Highly skilled and extremely knowledgeable, Dianne provides extraordinary care to her patients and their families. However, it is her nature of compassion where she sparkles the brightest. Patients and their families appreciate the compassionate care they receive from Dianne as she makes them feel trustful and comfortable during their most difficult time of recovery, and sometimes during the dying process. When a patient cannot afford to buy a medication, she will go out of her way to have pharmacy and a social worker involved to ensure her patient does not go without it. Dianne is always very attentive and has that fifth sense of anticipating her patients’ and their families’ needs. Before a patient can say, “I need something for pain,” she is already in the room with the medication in her hand ready to hand it to her patient with a smile. Dianne is very thorough and very informative when educating her patients and their families. She makes it her mission to make sure her patients are well informed of any procedures or tests they are about to go through by making sure all their concerns and questions are answered appropriately in a timely manner.

Regardless of patients’ background and family situations, Dianne provides honourable care to all her patients with empathy, dignity, and respect. Her warm and genuine compassion, is the kind of character that our patients and their families look for and continues to inspires all of us. Dianne is loved by everyone on the Inpatient Surgery Unit, and has been a valuable member of the organization for over 30 years. I am most confident that she will continue to shine her star and for this, she is most deserving of this year’s Nursing Hero Award. Thank you. 

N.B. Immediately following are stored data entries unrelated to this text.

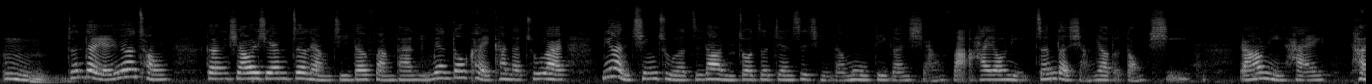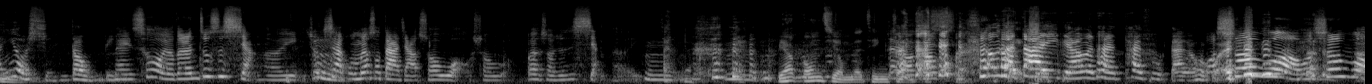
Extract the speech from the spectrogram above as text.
嗯，真的耶，因为从跟肖一仙这两集的访谈里面都可以看得出来，你很清楚的知道你做这件事情的目的跟想法，还有你真的想要的东西，然后你还很嗯有行动力。没错，有的人就是想而已，就像我没有说大家，说我说我，我有时候就是想而已。嗯嗯，不要攻击我们的听众 他们才大一，给他们太太负担了，会不会？我说我，我说我，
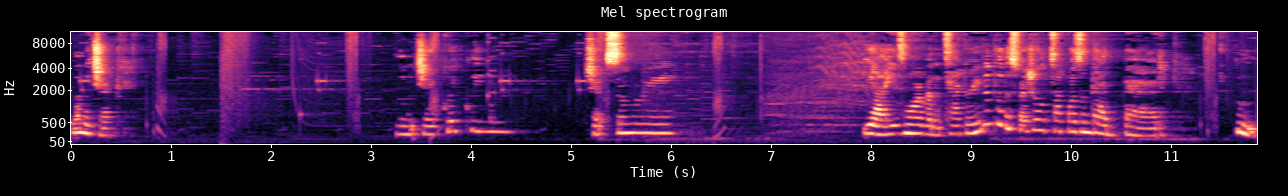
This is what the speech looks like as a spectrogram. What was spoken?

We would also like to share our congratulations with the following Oak Valley Health nurses, who were all nominated for a 2023 Nursing Hero Award:

Pamela Anderson, Alaa Hamzeh, Caitlin Keeble, Angela King, Allison Parkinson, Holly Rupert, Kiran Sharma, Gurleen Singh, Jennifer Taniguchi, and Jane Warner.